Ethereum core devs consider raising limit on maximum effective validator balance
A proposal currently under debate by the Ethereum core developer team highlights the constant balancing act between decentralization and efficiency.
Ethereum’s core developers are currently considering a proposal that would significantly raise the maximum effective validator balance cap from 32 ETH to 2,048 ETH, while retaining the minimum staking amount at 32 ETH.
This proposal, if adopted, would have far-reaching implications on the Ethereum network’s operations, particularly in the context of network decentralization and validator set size.
Michael Neuder, a researcher at the Ethereum Foundation and a leading advocate for this change, has argued that the existing validator cap, while ostensibly promoting decentralization, has the unintended consequence of incentivizing operations to set up more and more validators.
Neuder originally posted the proposal, in addition to sharing his perspective during the latest Ethereum core developer consensus meeting held last Friday.
This would be a pivotal change that could redefine the operational dynamics of Ethereum’s network by adjusting the balance between decentralization and efficiency—the balance that is always at stake in an intentionally decentralized blockchain ecosystem.
MAX_EFFECTIVE_BALANCE (abbreviated as MaxEB) is a rule that limits the effective balance of Ethereum validators to 32 ETH. The effective balance is a value derived from the validator’s balance and prior effective balance. This means if a validator stakes more than 32 ETH, any amount over that would not earn them extra yield.

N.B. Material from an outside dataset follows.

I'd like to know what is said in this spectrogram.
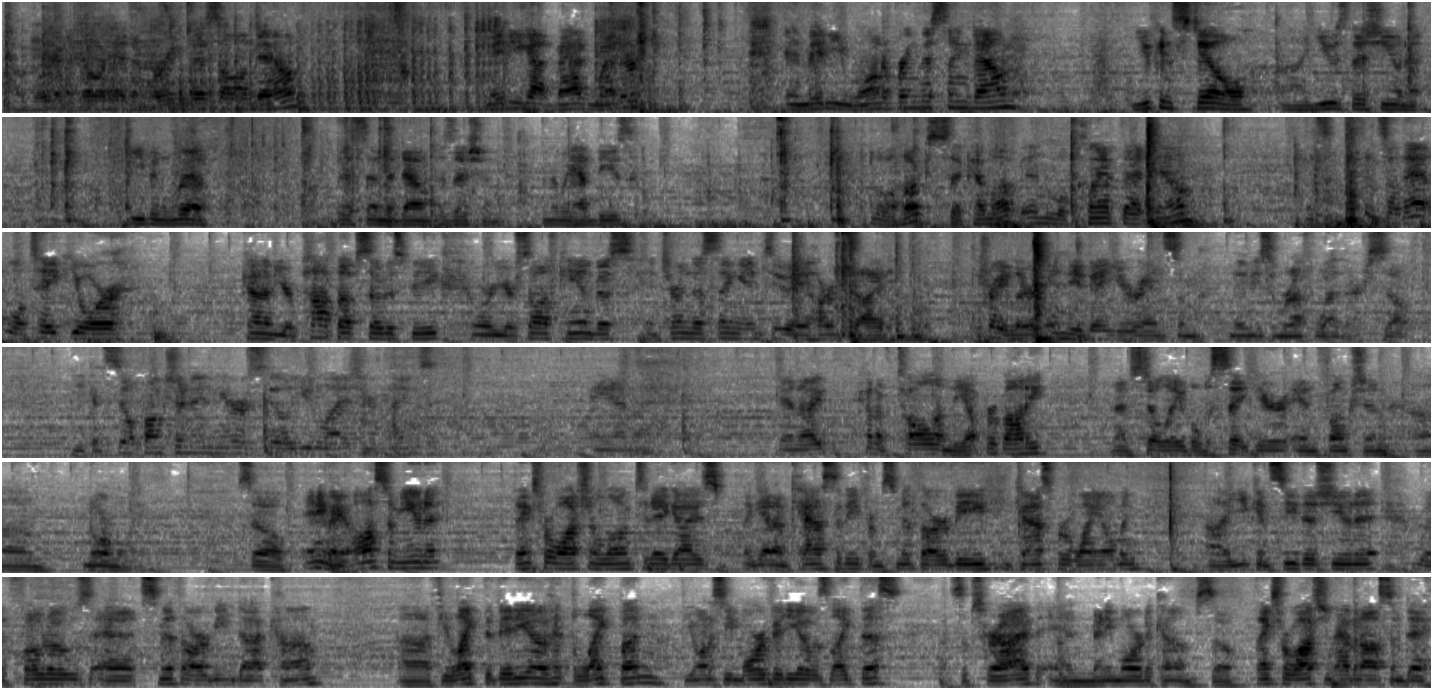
We're gonna go ahead and bring this on down. Maybe you got bad weather and maybe you want to bring this thing down. You can still uh, use this unit even with this in the down position. And then we have these little hooks that come up and we'll clamp that down. And so that will take your kind of your pop-up, so to speak, or your soft canvas and turn this thing into a hard side trailer in the event you're in some, maybe some rough weather. So you can still function in here, still utilize your things. And, and I kind of tall on the upper body and I'm still able to sit here and function um, normally. So anyway, awesome unit. Thanks for watching along today, guys. Again, I'm Cassidy from Smith RV in Casper, Wyoming. Uh, you can see this unit with photos at smithrv.com. Uh, if you like the video, hit the like button. If you want to see more videos like this, subscribe and many more to come. So thanks for watching. Have an awesome day.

This incentivizes validators to set up additional “validator spots” for each extra 32 ETH they want to stake—in other words, single entities are incentivized to set up multiple validators, making the true measure of decentralization in the network difficult to assess.
Proponents argue that increasing MaxEB would unblock future upgrades on the consensus layer, enhance the performance of the current consensus mechanism and the peer-to-peer (p2p) layer, which is the network of nodes that Ethereum runs on, and improve operational efficiency for validators, regardless of their size.
While arguments in favor of the proposal center around streamlining network growth and validator management, Neuder acknowledges that critics could argue that the upgrade may introduce unnecessary complexity to the ecosystem or open Ethereum to new potential security risks. Nevertheless, the proposal also responded to such potential criticisms by expressing confidence that such eventualities were manageable.